  • The 5-band compressor provides fast and light 2.0:1 compression, and a 3.9 dB boost.
  • The 5-band limiter catches loud peaks that might have made it past the compressor.
  • The last insert is the Production Limiter, which limits the overall sound signal. It is rarely triggered, and is mostly there to catch anything left.

For those who are curious, the DBMax introduces roughly a 5ms delay into the audio signal chain, which must be compensated for when aligning the audio and video signals together. The video signals I’m working with have an 80ms latency delay, so I apply an additional 75ms delay using a Behringer X32 console, which was a console already available to me.

If you are interested in buying a used DBMax, they can frequently be found on eBay in the $700–1500 price range. New they are $4000+, so the used price is quite good. With patience, I’ve purchased three in the $700-$800 range. Try to purchase a device with the v2.60 or v2.90 firmware as the v2.02 firmware has a several minor issues that were fixed in the v2.60 release.

If you’d like to know more, let me know in the comments. For the actual settings, see this Google spreadsheet.

Additional Resources

Willow Creek FAQ: Broadcast Audio Process. This article describes how Willow Creek uses the DBMax.

Categories
HOWTO Pro AV

Upgrading TC Electronic DBMax firmware

This post provides steps for updating TC Electronic DBMax firmware.

The latest firmware (v2.90) along with installation instructions are available from the tc electronic Music Tribe site. The instructions only describe using a M5000, which I don’t have, so I needed another solution.

[Update 2020-05-31] The firmware link no longer seems to work, so I’ve uploaded the dbmv290.zip firmware to this site.

The DBMax has a built-in PCMCIA card reader for storing settings, and which can be used to upgrade the firmware. According to the manual, the DBMax supports Type 1 PCMCIA cards with a minimum of 64KB SRAM and a maximum of 2 MB. Although settings can also be stored and recalled via MIDI, the firmware can only be updated via PCMCIA.

TC Electronic devices interact with the PCMCIA card as a raw storage device, and do not utilize a filesystem such as FAT. This means that the firmware must be copied as raw data to the device using software capable of doing so.

The solution I’ve found for copying the firmware to a PCMCIA card with a CSM OmniDrive USB2 Professional PCMCIA card reader. Unfortunately, PCMCIA cards are no longer common as they once were, and finding a drive proved to be both difficult, and expensive ($350 on eBay), but it works. Alternatively, an old laptop with a PCMCIA card reader should work, or with a TC Electronic M5000 (not the M5000X) and a 3.5″ floppy drive.

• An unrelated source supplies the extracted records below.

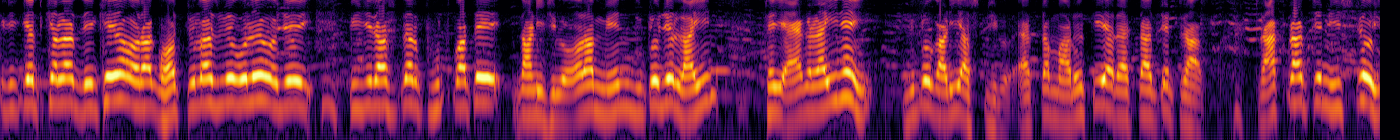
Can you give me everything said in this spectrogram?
ক্রিকেট খেলা দেখে ওরা ঘর চলে আসবে বলে ওই যে পিচ রাস্তার ফুটপাতে দাঁড়িয়েছিল। ওরা মেন দুটো যে লাইন সেই এক লাইনেই দুটো গাড়ি আসছিল। একটা মারুতি আর একটা হচ্ছে ট্রাক। ট্রাকটা হচ্ছে নিশ্চয়ই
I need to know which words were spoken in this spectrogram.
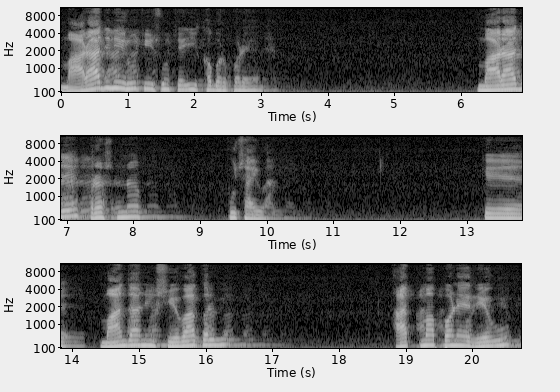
મહારાજની રુચિ શું છે એ ખબર પડે. મહારાજે પ્રશ્ન પૂછાવ્યા કે માંદાની સેવા કરવી, આત્માપણે રહેવું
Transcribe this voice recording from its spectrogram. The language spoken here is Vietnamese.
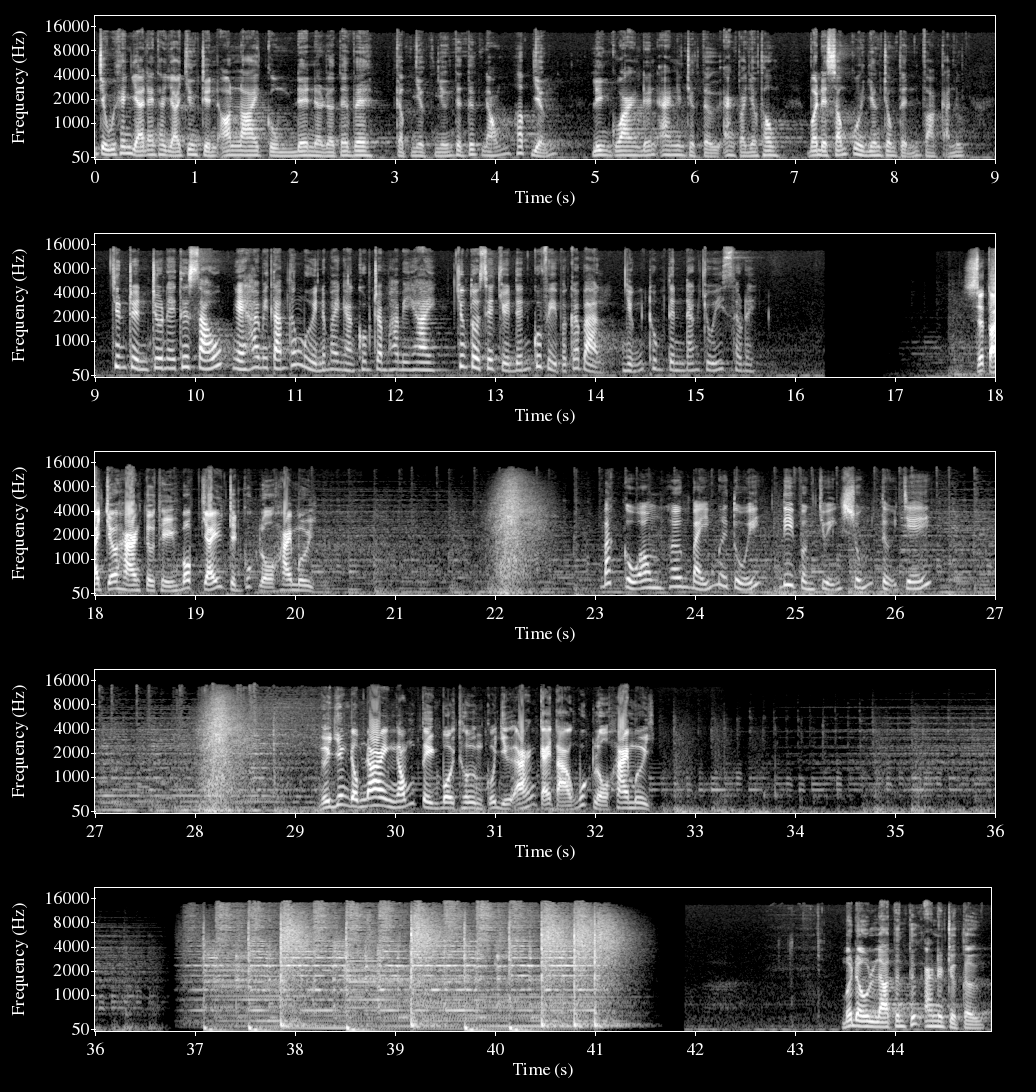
Kính chào quý khán giả đang theo dõi chương trình online cùng DNRTV cập nhật những tin tức nóng hấp dẫn liên quan đến an ninh trật tự, an toàn giao thông và đời sống của người dân trong tỉnh và cả nước. Chương trình trưa nay thứ Sáu, ngày 28 tháng 10 năm 2022, chúng tôi sẽ chuyển đến quý vị và các bạn những thông tin đáng chú ý sau đây. Xe tải chở hàng từ thiện bốc cháy trên quốc lộ 20. Bắt cụ ông hơn 70 tuổi đi vận chuyển súng tự chế. Người dân Đồng Nai ngóng tiền bồi thường của dự án cải tạo quốc lộ 20. Mở đầu là tin tức an ninh trật tự.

OmniDrive USB LF SD
OmniDrive USB LF SD

The OmniDrive site provides downloads for Windows which include a Software Driver (v3.3.4) that enables reading/writing of a PCMCIA card as a normal drive, and PC Card Manager (PCM) (v3.1.1) which enables reading/writing of a PCMCIA card as a raw storage device. The PC Card Manager is required for updating firmware.

To copy the firmware to the PCMCIA card…

  1. Unzip the dbmv290.zip file, which should provide a dbmv290.wiz file.
  2. Open the PC Card Manager software.
  3. Click the “Copy file(s) to a PC Card” icon.
  4. Select “New” to start a new Copy Job.
  5. Choose the dbmv290.wiz file as the Source File, and click “OK”. If the file isn’t listed, make sure file dialog is showing “All files”, not just “Images (*.PCC;*.PCA)” files.
  6. Click “Copy”. This should take <1 second.

To copy the firmware to the DBMax…

  1. Insert the PCMCIA card into the DBMax.
  2. Power the DBMax on while holding the “Help” button.
  3. Press the “OK” button to initiate the firmware upgrade. This should take <10 seconds.
  4. Power cycle the device.

That’s it!